**Your objective**
Please repeat, exactly as written, the line containing "Could I get" and every line after it through the end of the records below, leaving out any pictures.

**Entries shown**
********

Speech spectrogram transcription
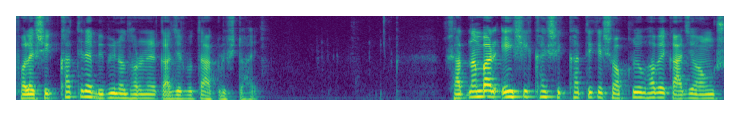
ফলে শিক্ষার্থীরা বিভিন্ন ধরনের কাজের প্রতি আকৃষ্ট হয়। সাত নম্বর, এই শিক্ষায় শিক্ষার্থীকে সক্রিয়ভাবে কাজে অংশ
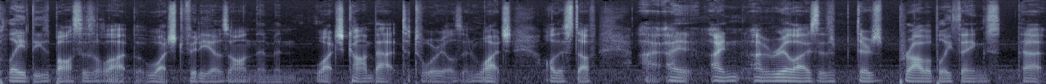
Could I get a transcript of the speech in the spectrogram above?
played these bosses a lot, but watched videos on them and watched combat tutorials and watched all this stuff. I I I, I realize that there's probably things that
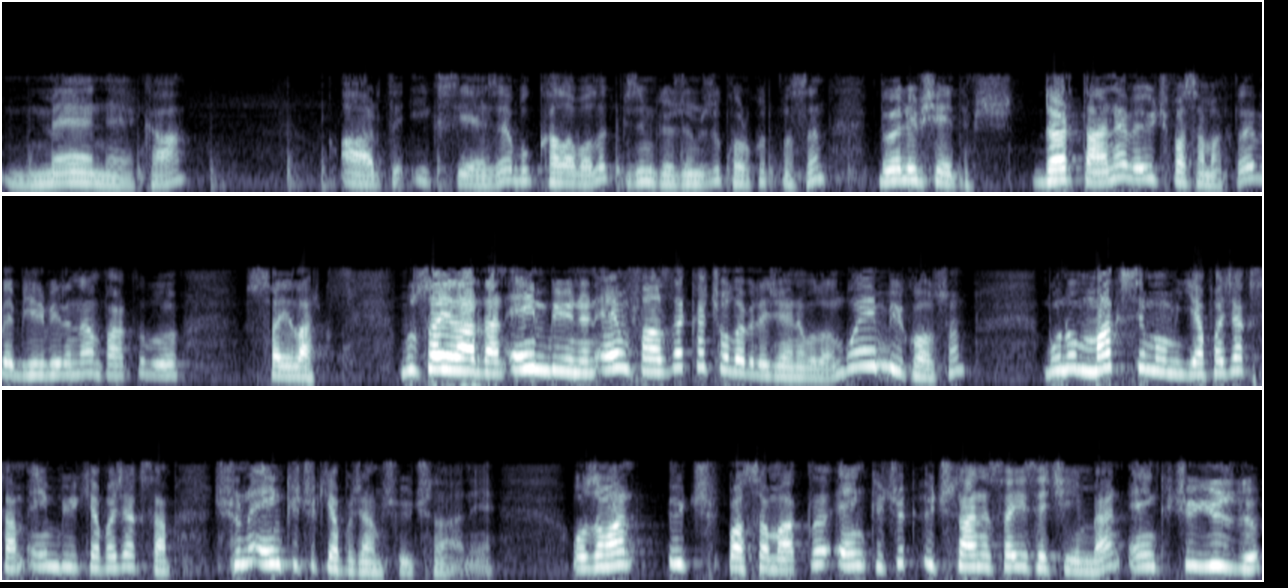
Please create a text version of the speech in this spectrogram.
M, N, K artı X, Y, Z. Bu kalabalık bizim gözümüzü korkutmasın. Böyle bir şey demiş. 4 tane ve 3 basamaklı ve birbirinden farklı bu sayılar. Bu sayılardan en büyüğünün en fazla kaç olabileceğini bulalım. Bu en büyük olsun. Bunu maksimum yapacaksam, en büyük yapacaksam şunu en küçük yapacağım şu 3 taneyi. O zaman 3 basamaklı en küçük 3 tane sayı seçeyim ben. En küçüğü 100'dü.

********

**Answer section**
Could I get a transcript of the speech in the spectrogram above?
played these bosses a lot, but watched videos on them and watched combat tutorials and watched all this stuff. I I I, I realize that there's probably things that
Please create a text version of the speech in this spectrogram.
M, N, K artı X, Y, Z. Bu kalabalık bizim gözümüzü korkutmasın. Böyle bir şey demiş. 4 tane ve 3 basamaklı ve birbirinden farklı bu sayılar. Bu sayılardan en büyüğünün en fazla kaç olabileceğini bulalım. Bu en büyük olsun. Bunu maksimum yapacaksam, en büyük yapacaksam şunu en küçük yapacağım şu 3 taneyi. O zaman 3 basamaklı en küçük 3 tane sayı seçeyim ben. En küçüğü 100'dü.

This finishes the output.